Sunday, March 22, 2009

Fasces As A Symbol of Roman Power and Authority

The word fasces comes from the Latin word fascis which means bundle. The fasces was a bundle of white birch rods tied with a red ribbon to form a cylinder. Protruding from the side of the bundle was an axe head. The bundle symbolized unity, the axe power, and the red ribbon careful restraint of that power.

During the period of the Republic, fasces were carried by a group of lictors, who accompanied all public officials granted imperium (power of life and death). Included in this group were Praetors, Consuls, Dictators, and Masters of the Horse. The Axe head was not part of the fasces when it was carried through Rome, indicating that only the assembles had power of life or death within the city.

The fasces were probably adopted from the Etruscans, based on the discovery of an ancient Etruscan Fasces in recent times. That fasces featured a two-headed axe which was a common military weapon during the time of the Etruscan civilization.

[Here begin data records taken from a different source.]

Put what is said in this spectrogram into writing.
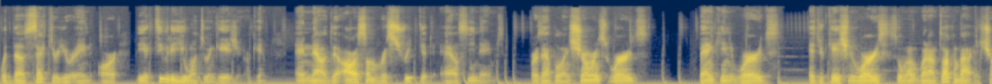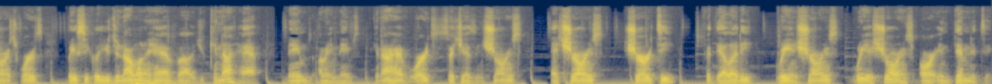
with the sector you're in, or the activity you want to engage in, okay? And now there are some restricted LLC names. For example, insurance words, banking words, education words. So when, I'm talking about insurance words, basically you do not want to have, uh, you cannot have names. I mean names. You cannot have words such as insurance, assurance, surety, fidelity, reinsurance, reassurance, or indemnity.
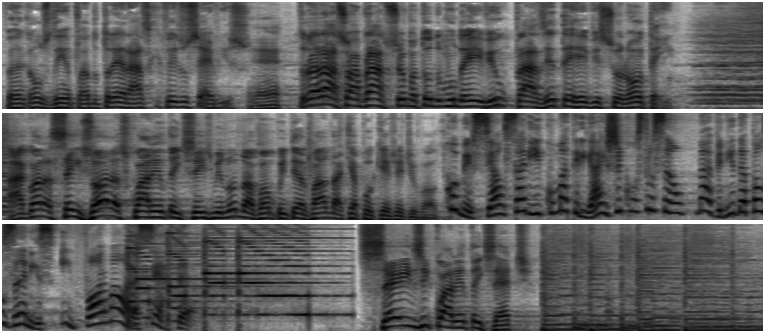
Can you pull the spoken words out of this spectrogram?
Foi arrancar uns dentes lá. O doutor Herácito que fez o serviço. É. Doutor Herácito, um abraço senhor, pra todo mundo aí, viu? Prazer ter revisto o senhor ontem. Agora 6 horas 46 minutos, nós vamos pro intervalo, daqui a pouquinho a gente volta. Comercial Sarico Materiais de Construção, na Avenida Pausanes. Informa a hora certa. 6 e 47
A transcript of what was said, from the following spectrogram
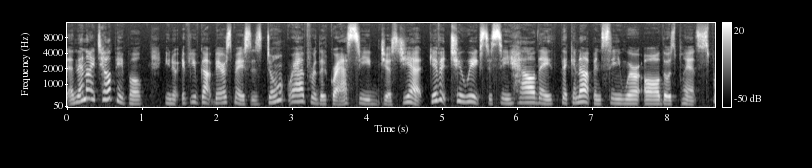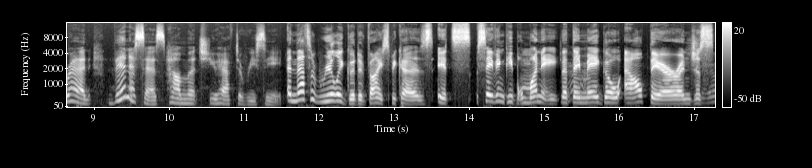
And then i tell people you know if you've got bare spaces don't grab for the grass seed just yet. Give it two weeks to see how they thicken up and see where all those plants spread then assess how much you have to reseed. And that's a really good advice because it's saving people money that they may go out there and just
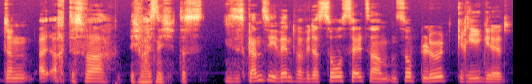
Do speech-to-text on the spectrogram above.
Dann, äh, ach, das war, ich weiß nicht, das, dieses ganze Event war wieder so seltsam und so blöd geregelt.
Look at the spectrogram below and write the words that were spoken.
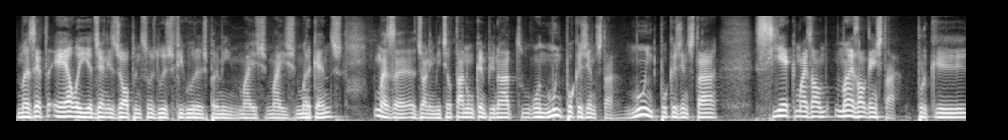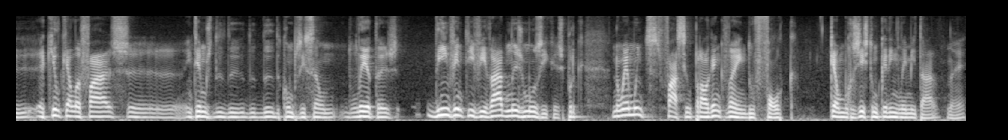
mas é, é ela e a Janis Joplin são as duas figuras para mim mais, mais marcantes. Mas a, a Johnny Mitchell está num campeonato onde muito pouca gente está, muito pouca gente está, se é que mais, al- mais alguém está porque aquilo que ela faz eh, em termos de, de- de- de- composição de letras, de inventividade nas músicas, porque não é muito fácil para alguém que vem do folk, que é um registro um bocadinho limitado, não é?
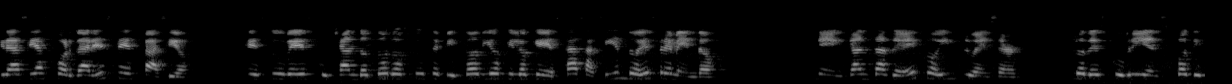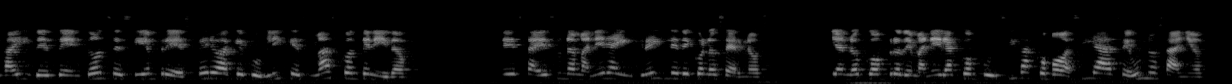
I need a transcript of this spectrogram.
Gracias por dar este espacio. Estuve escuchando todos tus episodios y lo que estás haciendo es tremendo. Me encanta The Eco Influencer. Lo descubrí en Spotify y desde entonces siempre espero a que publiques más contenido. Esta es una manera increíble de conocernos. Ya no compro de manera compulsiva como hacía hace unos años.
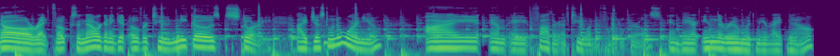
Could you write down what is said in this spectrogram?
All right, folks, and now we're going to get over to Neeko's story. I just want to warn you I am a father of two wonderful little girls, and they are in the room with me right now.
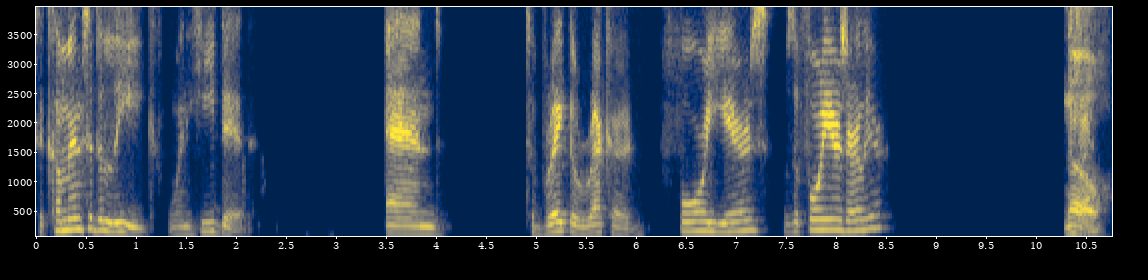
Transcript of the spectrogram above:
to come into the league when he did and to break the record four years was it four years earlier? No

Fasces were also adopted by the United States as an important symbol of power. They are displayed in the House of Representatives, Oval Office (no axe), on the Seal of the United States, on the Supreme Court Building, and under the hands of Lincoln in his memorial (no axe).

The Fasces were used as a party symbol by Mussolini during his reign as Italian dictator.


Anonymous said...

that symbol has no business in our house of representatives... in LBJ's autobiographical work there is a photo of LBJ giving his first state of the union address and there is only one fasces installed behind the

Anonymous said...

The angle of that picture only show's one, but if you look at other photos, you'll see there are two, like there's always been.